Article by Alex Newman in The New American.
s analysts debate possible motives behind President Obama’s United Nations-backed military intervention in Libya, one angle that has received attention in recent days is the rebels’ seemingly odd decision to establish a new central bank to replace dictator Muammar Gadhafi’s state-owned monetary authority — possibly the first time in history that revolutionaries have taken time out from an ongoing life-and-death battle to create such an institution, according to observers.
In a statement released last week, the rebels reported on the results of a meeting held on March 19. Among other things, the supposed rag-tag revolutionaries announced the “[d]esignation of the Central Bank of Benghazi as a monetary authority competent in monetary policies in Libya and appointment of a Governor to the Central Bank of Libya, with a temporary headquarters in Benghazi.”
The Gadhafi regime’s central bank — unlike the U.S. Federal Reserve, which is owned by private shareholders — was among the few central banks in the world that was entirely state-owned. At the moment, it is unclear exactly who owns the rebel’s central bank or how it will be governed.
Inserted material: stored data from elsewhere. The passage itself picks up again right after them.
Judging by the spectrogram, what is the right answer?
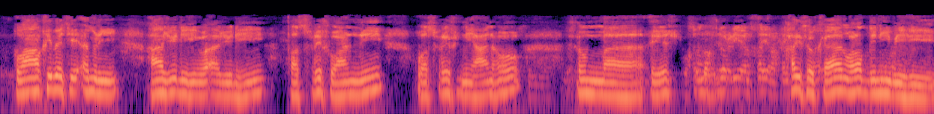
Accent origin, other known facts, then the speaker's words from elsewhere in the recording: Damascus, Damascus Governorate, Syria; هذه كانت تستعمل عندنا في دمشق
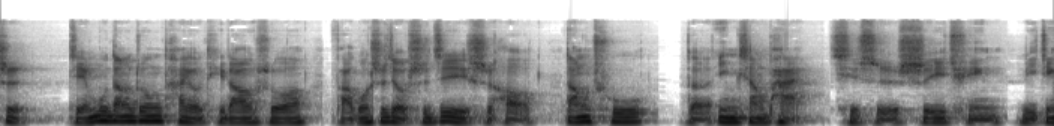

The so-called Interim Transitional National Council, the rebels’ self-appointed new government for Libya purporting to be the “sole legitimate representative of Libyan People,” also trumpeted the creation of a new “Libyan Oil Company” based in the rebel stronghold city of Benghazi. The North African nation, of course, has the continent’s largest proven oil reserves.